HEALTH AND SAFETY

» Drug, Devices, and Supplements

» Physician Accountability

» Consumer Product Safety

» Worker Safety

» Health Care Delivery

» Auto and Truck Safety

» Global Access to Medicines

» Infant Formula Marketing

 

More Information on Celecoxib (Celebrex)

More information on meloxicam (Mobic)

More information on rofecoxib (Vioxx)

More Information on valdecoxib (Bextra)

Letter in the New York Times on Cox-2 Painkillers: Painkillers and Terrorism

This Letter to the Editor by Sidney Wolfe, M.D. appeared in The New York Times on Saturday February 26, 2005

To the Editor:

Re "F.D.A. Is Advised to Let Pain Pills Stay on Market" (front page, Feb. 19):

At the recent F.D.A. hearings about cox-2 drugs, Dr. Christopher Grubb, a captain in the Army Medical Corps, stated that the widespread use of these drugs in the military is "essential for our global war on terrorism."

Given the lack of evidence that cox-2 drugs are more effective than older pain/arthritis drugs and that they cause significant risks of heart attacks and other cardiovascular disorders, why is the military jeopardizing the troops' health by using these drugs, and why is the F.D.A. ready to leave Celebrex and Bextra on the market and even consider remarketing Vioxx?

The most conservative estimate for Vioxx, based on its four-fold increased risk of heart attacks compared with naproxen, is that it caused, annually, thousands of extra heart attacks, many fatal, with additional heart attacks caused by Celebrex and Bextra.
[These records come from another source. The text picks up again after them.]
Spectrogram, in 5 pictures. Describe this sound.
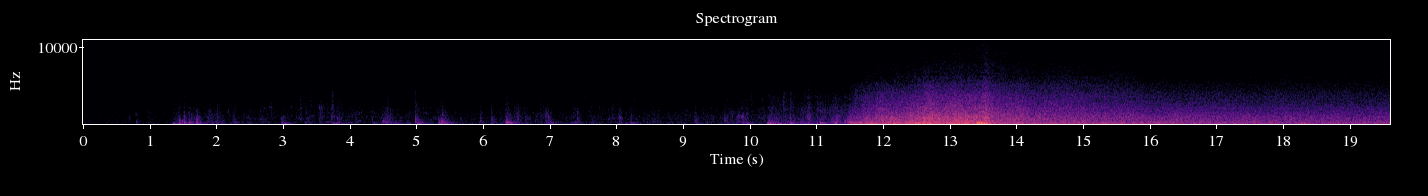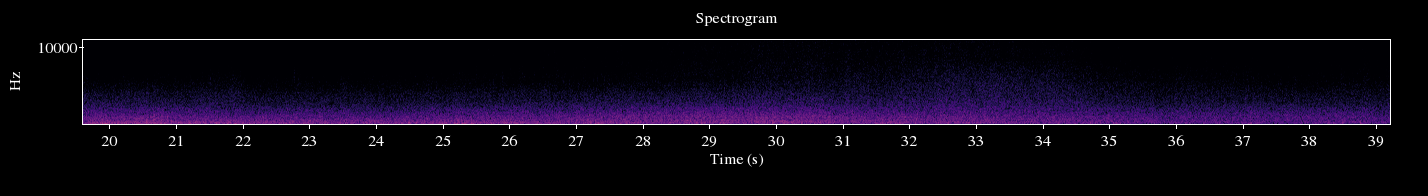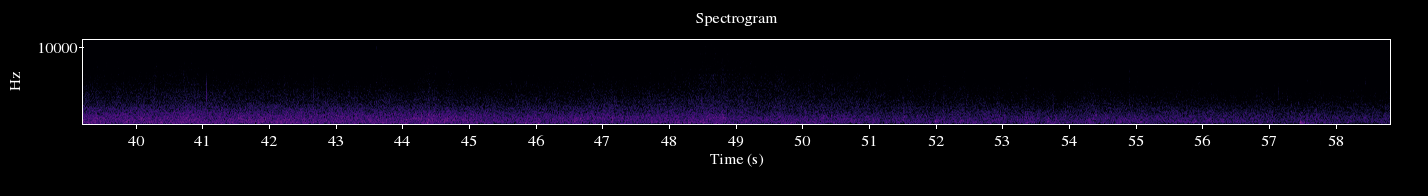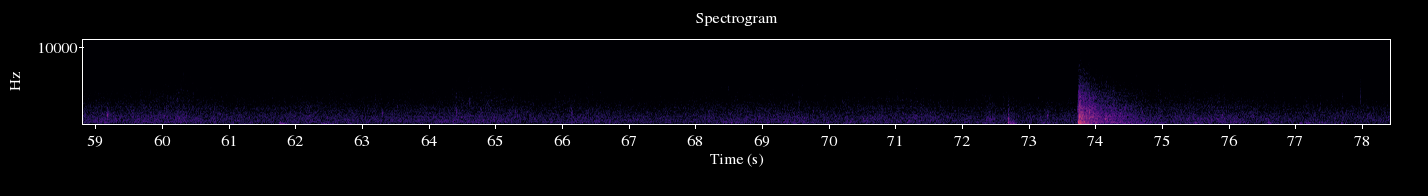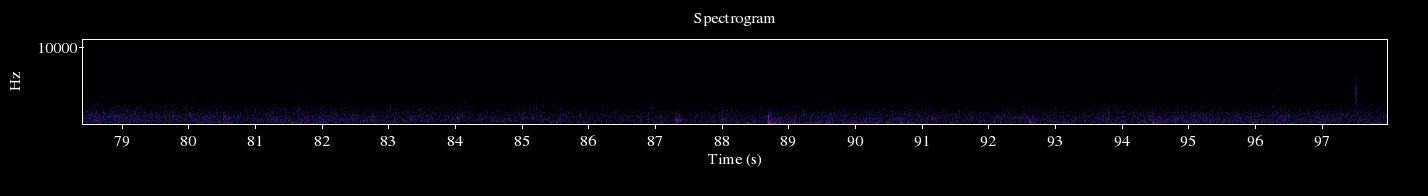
glacier rubbing against itself until it splits apart with a roar
This is in Glacier Bay, Alaska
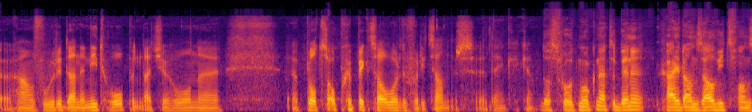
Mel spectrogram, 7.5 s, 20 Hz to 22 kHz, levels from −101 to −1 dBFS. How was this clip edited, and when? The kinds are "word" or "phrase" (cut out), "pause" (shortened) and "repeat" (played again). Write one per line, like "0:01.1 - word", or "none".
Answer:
none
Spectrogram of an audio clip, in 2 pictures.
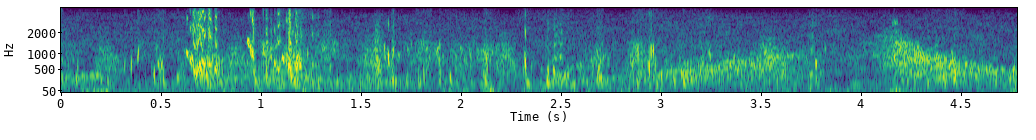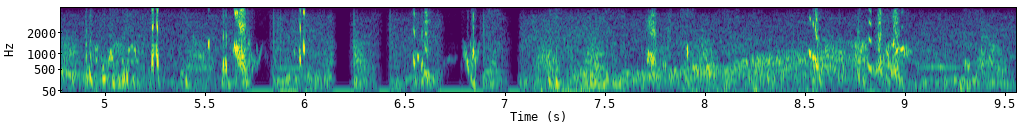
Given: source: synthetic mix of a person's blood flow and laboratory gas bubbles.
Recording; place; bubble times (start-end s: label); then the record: Doppler ultrasound of blood flow; subclavian vein
0.00-0.12 s: bubbles
0.30-0.85 s: bubbles
0.91-1.44 s: bubbles
1.59-2.20 s: bubbles
2.28-2.78 s: bubbles
2.83-3.27 s: bubbles
3.73-3.86 s: bubbles
4.14-4.51 s: bubbles
4.81-5.46 s: bubbles
5.51-5.88 s: bubbles
5.91-6.03 s: bubbles
6.52-6.99 s: bubbles
7.19-7.62 s: bubbles
7.69-7.83 s: bubbles
7.88-7.95 s: bubbles
8.05-8.19 s: bubbles
8.50-9.07 s: bubbles
9.29-9.41 s: bubbles
From the record:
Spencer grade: 3 (all of the cardiac periods contain showers or single bubble signals, but not dominating or overriding the cardiac motion signals); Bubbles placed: anywhere in the cardiac cycle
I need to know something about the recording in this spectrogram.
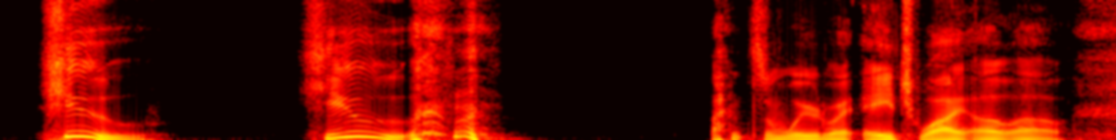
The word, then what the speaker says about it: LeMahieu: Baseball Reference has his pronunciation as LeMahieu. Hugh. It's Hyoo.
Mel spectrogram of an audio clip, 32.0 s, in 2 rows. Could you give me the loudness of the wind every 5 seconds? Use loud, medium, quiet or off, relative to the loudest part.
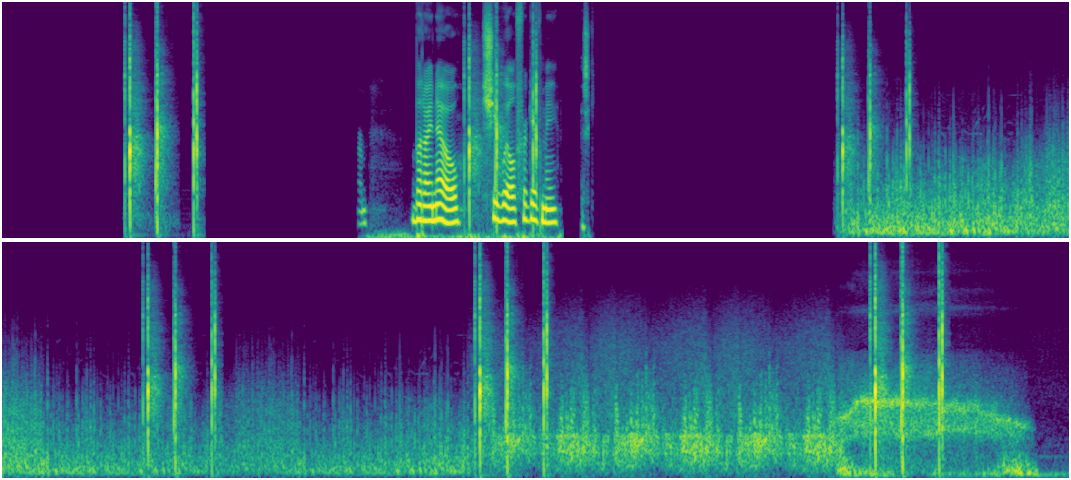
off, off, medium, medium, medium, loud, medium.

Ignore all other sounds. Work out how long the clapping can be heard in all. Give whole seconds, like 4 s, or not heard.
7 s.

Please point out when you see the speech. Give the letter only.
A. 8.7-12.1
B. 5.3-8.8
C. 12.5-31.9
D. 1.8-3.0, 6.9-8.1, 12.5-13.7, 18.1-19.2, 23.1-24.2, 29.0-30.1
B.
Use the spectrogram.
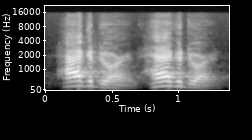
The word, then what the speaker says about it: Hagedorn: again with the election of Bruce, help me pronounce his name. How is it? Bruce Hagedorn to the Wisconsin Supreme Court.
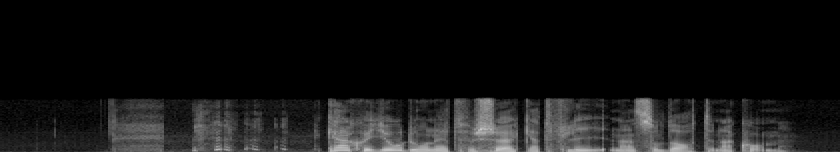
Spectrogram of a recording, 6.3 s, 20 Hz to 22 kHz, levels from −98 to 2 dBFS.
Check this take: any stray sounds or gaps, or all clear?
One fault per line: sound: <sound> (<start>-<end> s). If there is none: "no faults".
sound: laugh (1.4-2.2 s)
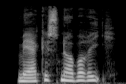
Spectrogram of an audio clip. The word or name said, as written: mærkesnobberi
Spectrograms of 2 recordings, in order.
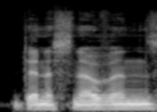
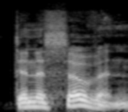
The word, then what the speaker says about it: Denisovans: and Homo sapiens and uh Dennis novans and that's right right there's an extra n in there I think denisovans yeah Dennis novin sounds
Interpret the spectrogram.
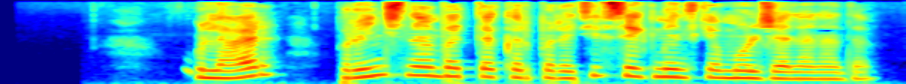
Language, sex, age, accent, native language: Uzbek, female, 18-24, Buxoro, Uzbek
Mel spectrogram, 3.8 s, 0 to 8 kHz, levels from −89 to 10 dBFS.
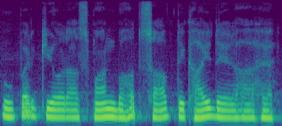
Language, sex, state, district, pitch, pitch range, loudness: Hindi, male, Jharkhand, Ranchi, 135 Hz, 130-140 Hz, -13 LUFS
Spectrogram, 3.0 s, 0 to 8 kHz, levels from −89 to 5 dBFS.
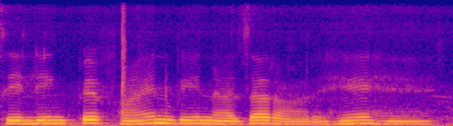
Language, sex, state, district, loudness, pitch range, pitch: Hindi, female, Jharkhand, Ranchi, -15 LUFS, 165-195 Hz, 185 Hz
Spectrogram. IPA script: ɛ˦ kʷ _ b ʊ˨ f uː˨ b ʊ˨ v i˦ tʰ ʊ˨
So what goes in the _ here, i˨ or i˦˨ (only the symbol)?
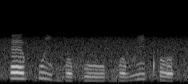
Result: i˦˨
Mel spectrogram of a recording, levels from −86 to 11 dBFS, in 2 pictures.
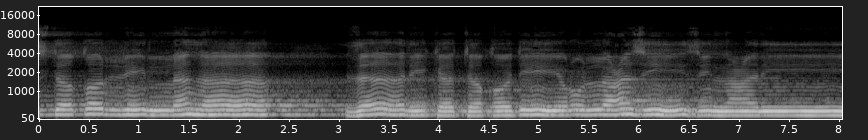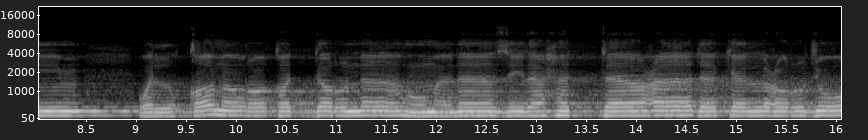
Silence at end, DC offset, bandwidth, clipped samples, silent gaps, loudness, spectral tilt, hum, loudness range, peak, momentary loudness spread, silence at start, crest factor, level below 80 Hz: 0 s; under 0.1%; 6.2 kHz; under 0.1%; none; -19 LUFS; -10 dB/octave; none; 4 LU; -6 dBFS; 8 LU; 0 s; 12 dB; -66 dBFS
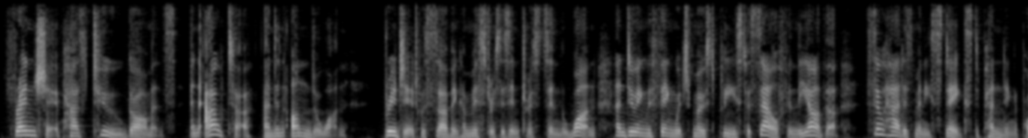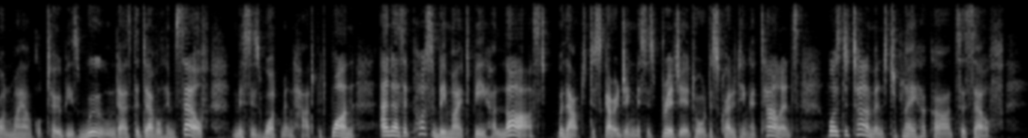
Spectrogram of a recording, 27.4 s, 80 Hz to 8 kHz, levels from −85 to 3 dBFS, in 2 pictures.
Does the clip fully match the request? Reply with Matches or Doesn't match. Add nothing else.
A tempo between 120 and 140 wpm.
Doesn't match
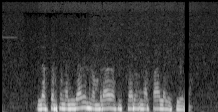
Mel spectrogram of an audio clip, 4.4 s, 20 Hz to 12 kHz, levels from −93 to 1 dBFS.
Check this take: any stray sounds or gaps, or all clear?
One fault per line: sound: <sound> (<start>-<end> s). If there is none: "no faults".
sound: dropout (3.7-3.8 s)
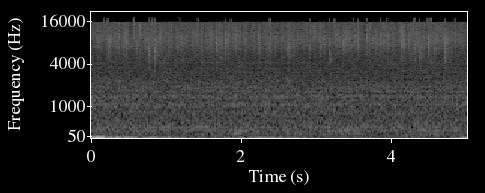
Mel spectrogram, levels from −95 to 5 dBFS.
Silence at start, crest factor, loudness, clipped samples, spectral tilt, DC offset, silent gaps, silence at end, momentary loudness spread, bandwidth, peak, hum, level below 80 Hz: 0 s; 22 dB; -38 LUFS; under 0.1%; -0.5 dB/octave; under 0.1%; none; 0 s; 2 LU; 19 kHz; -16 dBFS; none; -50 dBFS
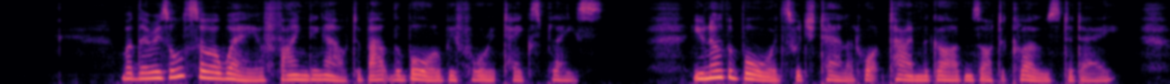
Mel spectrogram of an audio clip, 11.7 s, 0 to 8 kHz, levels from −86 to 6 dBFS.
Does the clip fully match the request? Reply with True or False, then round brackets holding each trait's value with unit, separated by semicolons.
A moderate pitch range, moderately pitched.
True (3.8 semitones; 150 Hz)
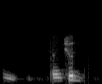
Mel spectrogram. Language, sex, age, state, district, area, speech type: Kashmiri, male, 18-30, Jammu and Kashmir, Pulwama, urban, conversation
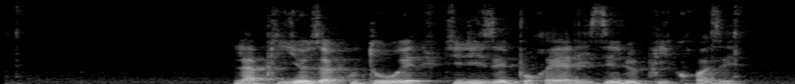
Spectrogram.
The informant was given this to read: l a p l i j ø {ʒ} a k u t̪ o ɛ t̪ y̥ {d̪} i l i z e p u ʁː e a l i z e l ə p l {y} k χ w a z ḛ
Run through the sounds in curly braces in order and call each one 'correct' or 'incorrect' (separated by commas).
incorrect, incorrect, incorrect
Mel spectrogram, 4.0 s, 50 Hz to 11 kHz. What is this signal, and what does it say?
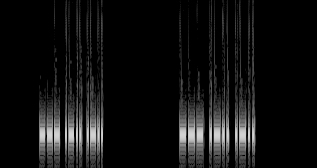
Morse code, heard as a keyed tone, about 53 wpm, 690 Hz. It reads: OLL OLL
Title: Speed-Racing Multi-letter Phonemes - 45wpm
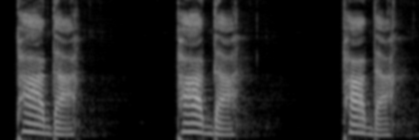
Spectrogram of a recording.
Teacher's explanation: Let's say pada together. Accent is on the first syllable.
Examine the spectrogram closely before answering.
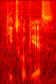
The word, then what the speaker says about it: Pietruk: Pietruk, yes. Pietruk. I'm gonna remember this. It's too Russian, less Russian pronunciation. Pietruk, just, a bit Pietruk. softer. It's still too harsh.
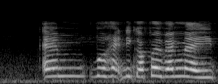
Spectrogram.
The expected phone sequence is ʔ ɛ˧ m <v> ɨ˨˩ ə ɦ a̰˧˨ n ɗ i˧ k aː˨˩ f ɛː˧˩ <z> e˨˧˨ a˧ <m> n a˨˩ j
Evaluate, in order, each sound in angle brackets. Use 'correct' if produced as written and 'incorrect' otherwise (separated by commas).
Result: correct, incorrect, incorrect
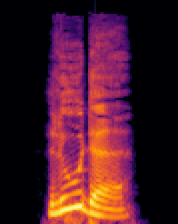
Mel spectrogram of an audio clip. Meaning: pimp
- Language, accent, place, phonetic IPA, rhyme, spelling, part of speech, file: German, Germany, Berlin, [ˈluːdə], -uːdə, Lude, noun, De-Lude.ogg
A growing number of physicians are rejecting the use of these drugs because of their unique risks. Perhaps Defense Secretary Donald H. Rumsfeld needs to talk with military physicians.

Sidney M. Wolfe, M.D.
Washington, Feb. 19, 2005

Copyright © 2016 Public Citizen. Some rights reserved. Non-commercial use of text and images in which Public Citizen holds the copyright is permitted, with attribution, under the terms and conditions of a Creative Commons License. This Web site is shared by Public Citizen Inc. and Public Citizen Foundation. Learn More about the distinction between these two components of Public Citizen.


Public Citizen, Inc. and Public Citizen Foundation

 

You can support the fight for greater government and corporate accountability through a donation to either Public Citizen, Inc., or Public Citizen Foundation, Inc.

Public Citizen lobbies Congress and federal agencies to advance Public Citizen’s mission of advancing government and corporate accountability. When you make a contribution to Public Citizen, you become a member of Public Citizen, showing your support and entitling you to benefits such as Public Citizen News. Contributions to Public Citizen are not tax-deductible.

Public Citizen Foundation focuses on research, public education, and litigation in support of our mission. By law, the Foundation can engage in only very limited lobbying. Contributions to Public Citizen Foundation are tax-deductible.